China and Japan had agreed on the basics of establishing the liaison platform, and the conditions to launch it were met, but “due to well-known reasons”, work was at a standstill, Defense Ministry spokesman Geng Yansheng said at a news conference. He was referring to Japan’s illegal nationalization of China’s Diaoyu Islands in September 2012.

The two nations’ defense ministries “are carrying out consultations” and pushing ahead with the establishment of the liaison mechanism, he said in Beijing.

In June 2012, defense authorities in both countries agreed in principle on a set of measures, such as setting up a hotline and unifying radio frequencies for warships and planes around the Diaoyu Islands, Kyodo News reported.

However, they have yet to enforce the measures, given that the Sino-Japanese relationship plunged after Tokyo’s illegal nationalization of the islands.

The restart of negotiations came just weeks after Beijing and Tokyo reached a major breakthrough by announcing a four-point agreement in which Japan, for the first time, acknowledged the existence of a dispute over the islands.

Geng said the contents of the four-point agreement are “very clear”, and he urged Japan to observe it and properly deal with sensitive issues.

China and Japan currently have no divergence on establishing better liaison, and they are likely to sign a maritime liaison mechanism agreement if conditions are ripe, Qian Lihua, former director of the Defense Ministry’s Foreign Affairs Office, said last week.

Jiang Xinfeng, an expert on Japanese studies at the PLA Academy of Military Science, said the restarted talks are likely to yield a result, as both countries need the liaison platform and need to prevent accidents and conflicts.

Shen Shishun, an Asia-Pacific studies researcher at the China Foundation for International Studies, said the countries should create conditions to establish the mechanism, or at least keep the status quo and avoid actions that could escalate.

It will take time to see whether Japan takes concrete steps to uphold and implement the four-point agreement, Shen said.

Japan protested after a fleet of China Coast Guard vessels recently patrolled territorial waters of the Diaoyu Islands.

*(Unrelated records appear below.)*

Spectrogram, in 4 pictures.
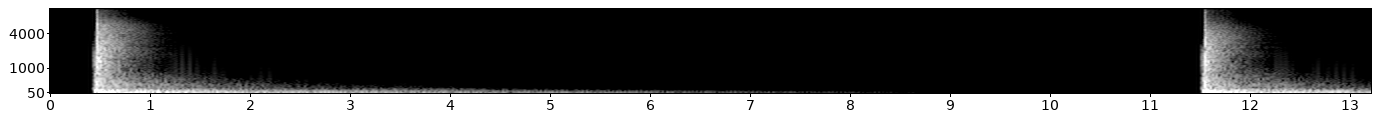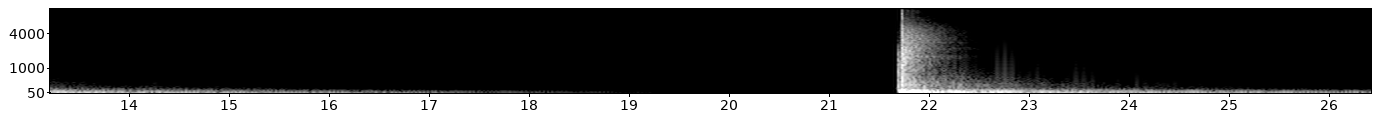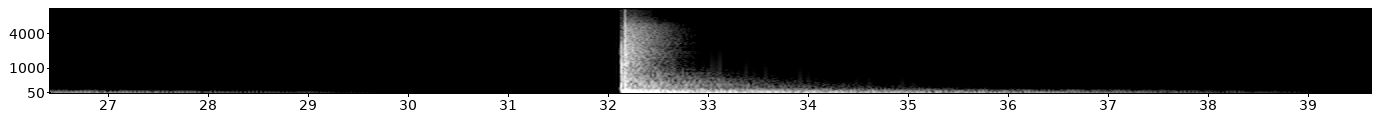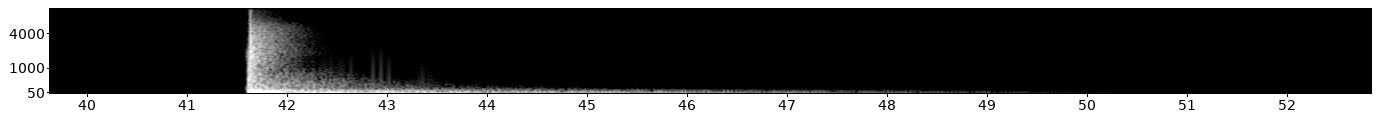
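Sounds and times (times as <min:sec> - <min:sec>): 
40 inch concert bass drum flam with soft beater: 0:00.4 - 0:05.0, 0:11.6 - 0:16.0, 0:21.7 - 0:26.3, 0:32.2 - 0:36.9, 0:41.6 - 0:46.4.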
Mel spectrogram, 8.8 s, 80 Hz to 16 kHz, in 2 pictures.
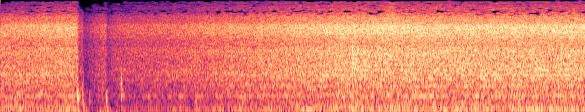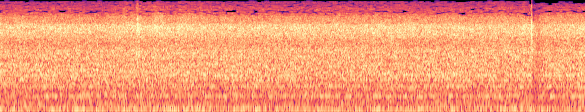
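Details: Coleman DGAX056BDTA manufactured-home furnace, constant-torque ECM blower with 24-volt taps set to high: brief start-up thump then loud steady rush of air, no knocks or scraping; loud blower noise on high speed setting, fix is lowering the speed.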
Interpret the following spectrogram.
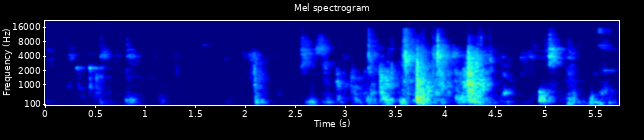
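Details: Cavalier King Charles Spaniel puppies Cooper, Conner and Jenny, born 06/09/2022, Ruby and Blenheim coats, indoors overnight on 8/27: scattered soft whimpers building into a dense burst of yelps and squeals, with rustling bedding.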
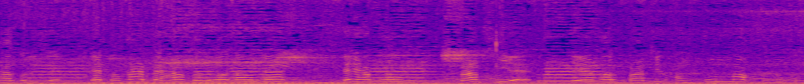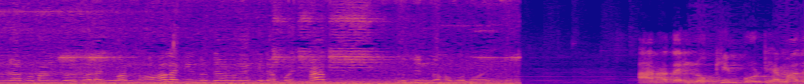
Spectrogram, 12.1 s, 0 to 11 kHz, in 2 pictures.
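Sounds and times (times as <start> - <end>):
man speaking into microphones: 0.0 - 10.0.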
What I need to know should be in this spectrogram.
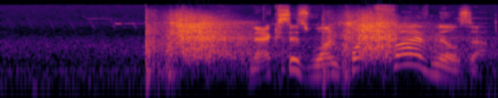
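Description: A rifle fires a loud shot outdoors.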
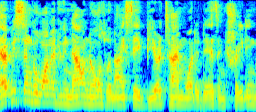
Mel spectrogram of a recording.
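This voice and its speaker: There is noticeable background noise and audible room echo as a man with a fairly high pitch speaks at a fairly quick pace with ordinary pitch variation. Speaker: forex trader teaching a course. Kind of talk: livestream lecture. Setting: live video stream. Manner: measured, teacher-like; casual, addresses viewers directly.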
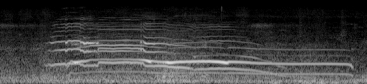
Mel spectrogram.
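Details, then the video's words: Stray cats fighting on a city street in Russia: a long, wavering yowl holds steady for about three seconds, then slides downward as it fades, with a faint second voice and low background rumble. "fight cats, драка котов"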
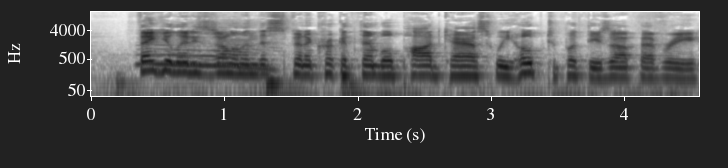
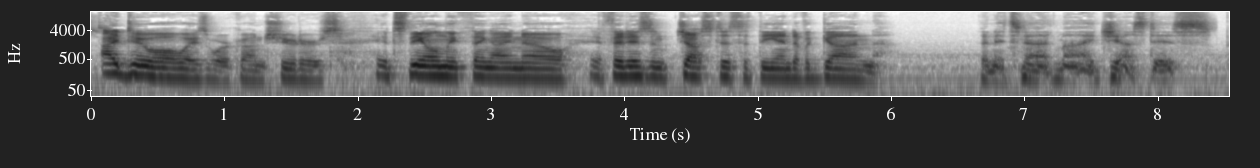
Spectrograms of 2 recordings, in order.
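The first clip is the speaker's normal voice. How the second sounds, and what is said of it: Put-on character voice. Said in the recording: “did that voice come from?”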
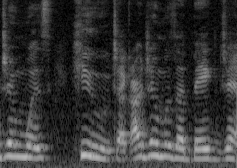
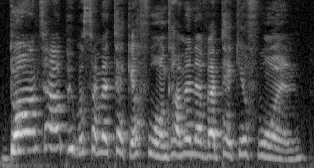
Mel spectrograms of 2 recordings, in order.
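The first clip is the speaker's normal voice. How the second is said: a hint of Jamaican patois, loud at first; lightly voiced Jamaican patois warning; patois threat; 4 semitones higher, 6 dB louder than usual. Senior threatening her in Jamaican patois, loud. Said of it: "intimidate me by talking patois".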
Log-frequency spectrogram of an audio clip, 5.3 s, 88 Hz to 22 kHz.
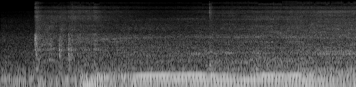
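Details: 2008 Hyundai Elantra, 2.0 Beta II engine, first start after timing belt and AC belt replacement: brief crank, catches quickly and settles into a smooth, even idle with no ticking or belt squeal; engine sounds healthy.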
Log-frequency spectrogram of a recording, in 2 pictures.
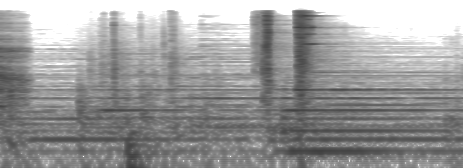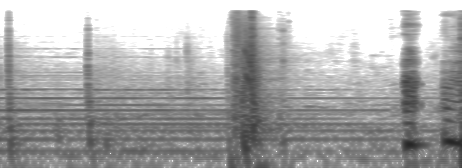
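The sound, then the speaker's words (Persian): Several muffled gunshots from a silenced weapon: short, dull thunks with a faint metallic click, spaced irregularly over a steady low mechanical hum, with no voices. “پس میشه گفتش که این یه خفه کننده است، نه؟”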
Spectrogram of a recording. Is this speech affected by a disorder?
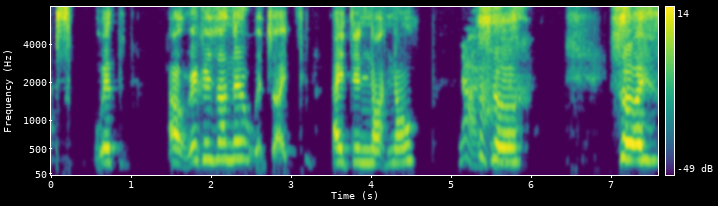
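Yes: cerebral palsy.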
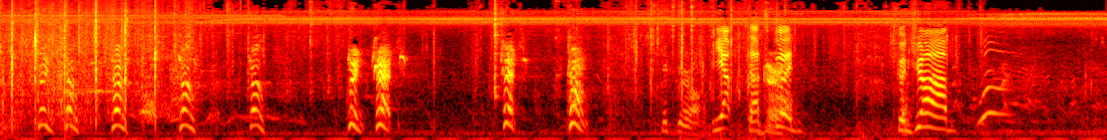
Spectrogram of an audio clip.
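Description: A dog barks and yelps excitedly, close by.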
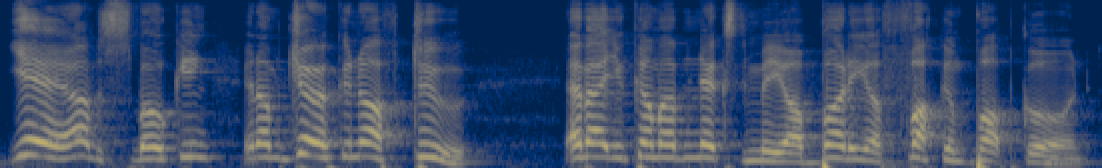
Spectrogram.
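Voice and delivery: strut through it like a cocky comic; Dice impression. Comic in cinema taunting a neighbour, brash and high. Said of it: "that Dice joke".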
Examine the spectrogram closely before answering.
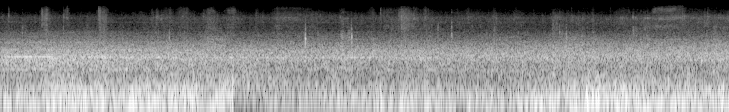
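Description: An aerosol spray can hisses.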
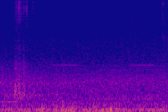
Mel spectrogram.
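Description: Kia Forte's Smart Trunk warning beeping, faint and high-pitched: the car has detected the key fob behind it and is signalling that the trunk is about to open automatically.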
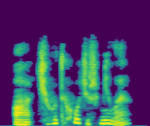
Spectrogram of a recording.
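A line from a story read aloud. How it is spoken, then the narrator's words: Asked almost whispering. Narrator (Russian): Почти шепотом спросил Йен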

Foreign Ministry spokeswoman Hua Chunying said on Nov 26 that the vessels were performing their duty in exercising sovereignty in accordance with the law. She urged the Japanese to refrain from saying or doing anything that would undermine China’s sovereignty.